> _Problem_: Repeat verbatim, and only, the lines of the data below, beginning at the line that contains "Please turn the" and stopping after the line that contains "Reference transcript for".

━━━━━ Data in this exercise ━━━━━

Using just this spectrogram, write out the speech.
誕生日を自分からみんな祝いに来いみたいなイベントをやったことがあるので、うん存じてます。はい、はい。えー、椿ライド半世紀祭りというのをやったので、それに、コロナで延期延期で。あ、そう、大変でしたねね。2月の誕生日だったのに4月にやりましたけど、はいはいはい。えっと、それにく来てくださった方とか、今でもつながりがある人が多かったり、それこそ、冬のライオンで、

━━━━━
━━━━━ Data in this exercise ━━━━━

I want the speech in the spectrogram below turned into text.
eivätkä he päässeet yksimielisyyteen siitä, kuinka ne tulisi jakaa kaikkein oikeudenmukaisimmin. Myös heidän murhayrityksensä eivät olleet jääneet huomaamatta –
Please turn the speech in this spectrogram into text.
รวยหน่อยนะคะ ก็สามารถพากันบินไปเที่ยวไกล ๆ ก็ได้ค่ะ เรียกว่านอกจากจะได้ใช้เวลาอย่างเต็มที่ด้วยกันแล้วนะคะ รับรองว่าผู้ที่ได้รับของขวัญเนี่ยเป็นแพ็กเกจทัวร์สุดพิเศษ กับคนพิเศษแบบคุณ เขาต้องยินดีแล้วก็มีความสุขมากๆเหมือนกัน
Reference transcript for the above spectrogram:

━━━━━
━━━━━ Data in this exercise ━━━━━

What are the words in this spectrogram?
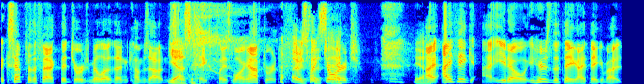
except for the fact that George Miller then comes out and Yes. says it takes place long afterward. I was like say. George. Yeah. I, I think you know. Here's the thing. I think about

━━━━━

> _Solution to this exercise_:
Please turn the speech in this spectrogram into text.
รวยหน่อยนะคะ ก็สามารถพากันบินไปเที่ยวไกล ๆ ก็ได้ค่ะ เรียกว่านอกจากจะได้ใช้เวลาอย่างเต็มที่ด้วยกันแล้วนะคะ รับรองว่าผู้ที่ได้รับของขวัญเนี่ยเป็นแพ็กเกจทัวร์สุดพิเศษ กับคนพิเศษแบบคุณ เขาต้องยินดีแล้วก็มีความสุขมากๆเหมือนกัน
Reference transcript for the above spectrogram:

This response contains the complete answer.